As said above, we are first printing the value of the coin (S[l] will give us the coin and d[S[l]] is the value of that coin). After this, our initial value has decreased by the value of the coin i.e., `l = l-d[S[l]]`

and we are doing this until we the value is greater than 0 `while l>0`

.

## Analysis of the Algorithm

The first loop is iterating from 1 to n and thus has a running time of $\Theta(n)$. The last loop will also run a total of n times in worst case (it can run faster depending upon the value of `l-d[S[l]]`

). Thus it has a running time of $O(n)$.

Now, there is also a nested loop. The first loop if iterating from 1 to n and the second is iterating from 1 to k and thus, a total running time of $\Theta(nk)$. All the other statements are constant time taking statements. Thus the algorithm has a running time of $\Theta(nk)$.

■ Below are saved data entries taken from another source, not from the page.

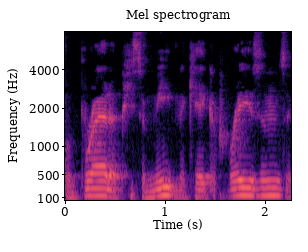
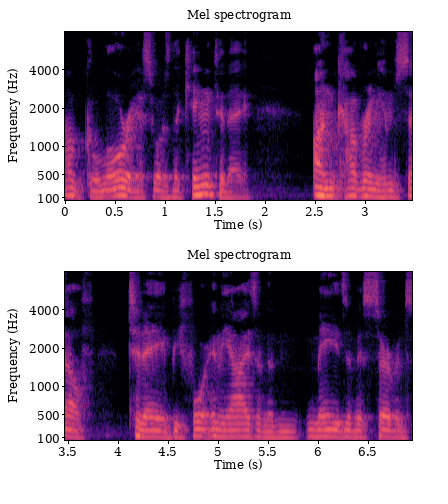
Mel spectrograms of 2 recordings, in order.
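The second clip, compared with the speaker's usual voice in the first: normal talking voice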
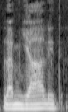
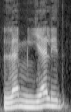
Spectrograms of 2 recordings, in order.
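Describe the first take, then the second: First: The vowel after the y sound is drawn out. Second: The vowel after the y sound is kept short. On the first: The speaker calls it wrong. "कुछ लोग तो ऐसे भी पढ़ते हैं ... गलत है, बिल्कुल गलत है" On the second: The speaker calls it right. "या को खींचना नहीं है, सिर्फ जबर है उस पे"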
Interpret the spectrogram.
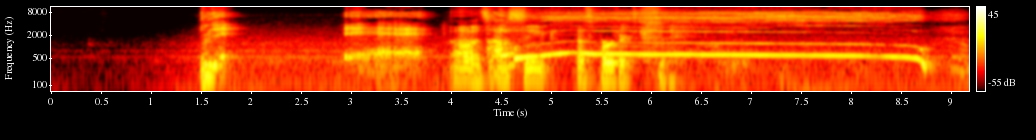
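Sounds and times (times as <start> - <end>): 
speech: 1.5 - 1.9, 4.0 - 6.4
male dog howling: 4.4 - 8.8.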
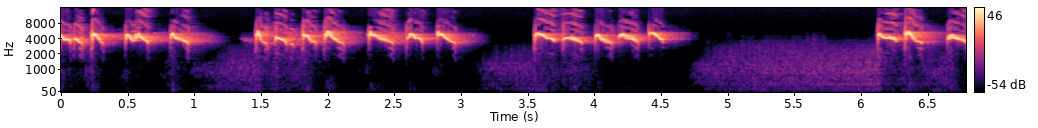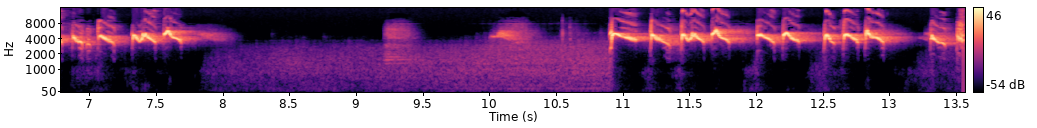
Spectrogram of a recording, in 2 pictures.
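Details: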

There are many other interesting algorithms which are optimized by dynamic programming. You can write about them on BlogsDope or can download the BlogsDope app to never miss any new articles.